■ ASSIGNED TASK
Return the records below from the line containing "Please look at" onward, exactly, through and including the last line.

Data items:
|---|

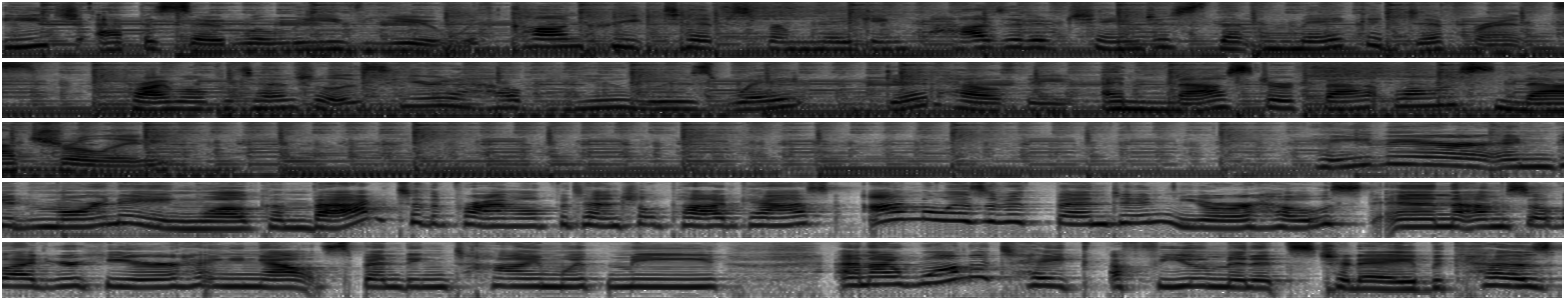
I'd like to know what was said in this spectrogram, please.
each episode will leave you with concrete tips for making positive changes that make a difference. Primal Potential is here to help you lose weight, get healthy, and master fat loss naturally. Hey there, and good morning. Welcome back to the Primal Potential Podcast. I'm Elizabeth Benton, your host, and I'm so glad you're here hanging out, spending time with me. And I want to take a few minutes today because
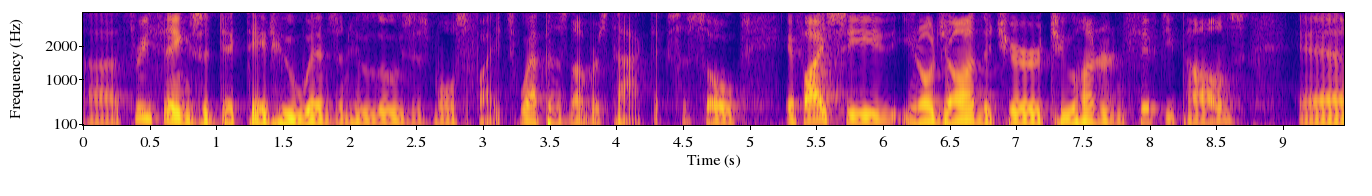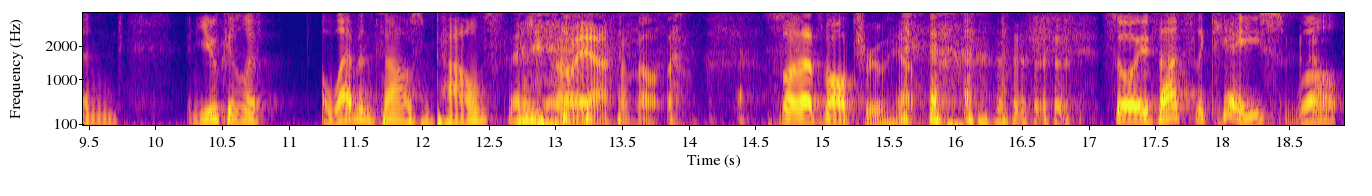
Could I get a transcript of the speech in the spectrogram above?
uh, three things that dictate who wins and who loses most fights weapons, numbers, tactics. So, if I see, you know, John, that you're 250 pounds and and you can lift 11,000 pounds, then. oh, yeah. Well, that's all true. Yeah. so if that's the case, well,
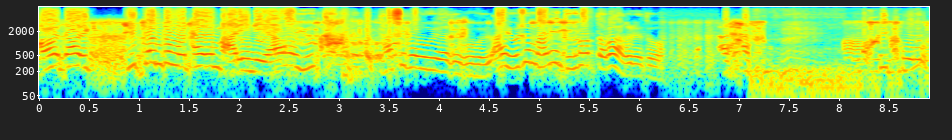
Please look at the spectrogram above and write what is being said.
어, 나 유턴도 못하는 말인이야. 어, 유, 다시 배워야 되고. 아, 요즘 많이 늘었더라, 그래도. 어이구.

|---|

■ ANSWER TO THIS PROBLEM
Please look at the spectrogram above and write what is being said.
어, 나 유턴도 못하는 말인이야. 어, 유, 다시 배워야 되고. 아, 요즘 많이 늘었더라, 그래도. 어이구.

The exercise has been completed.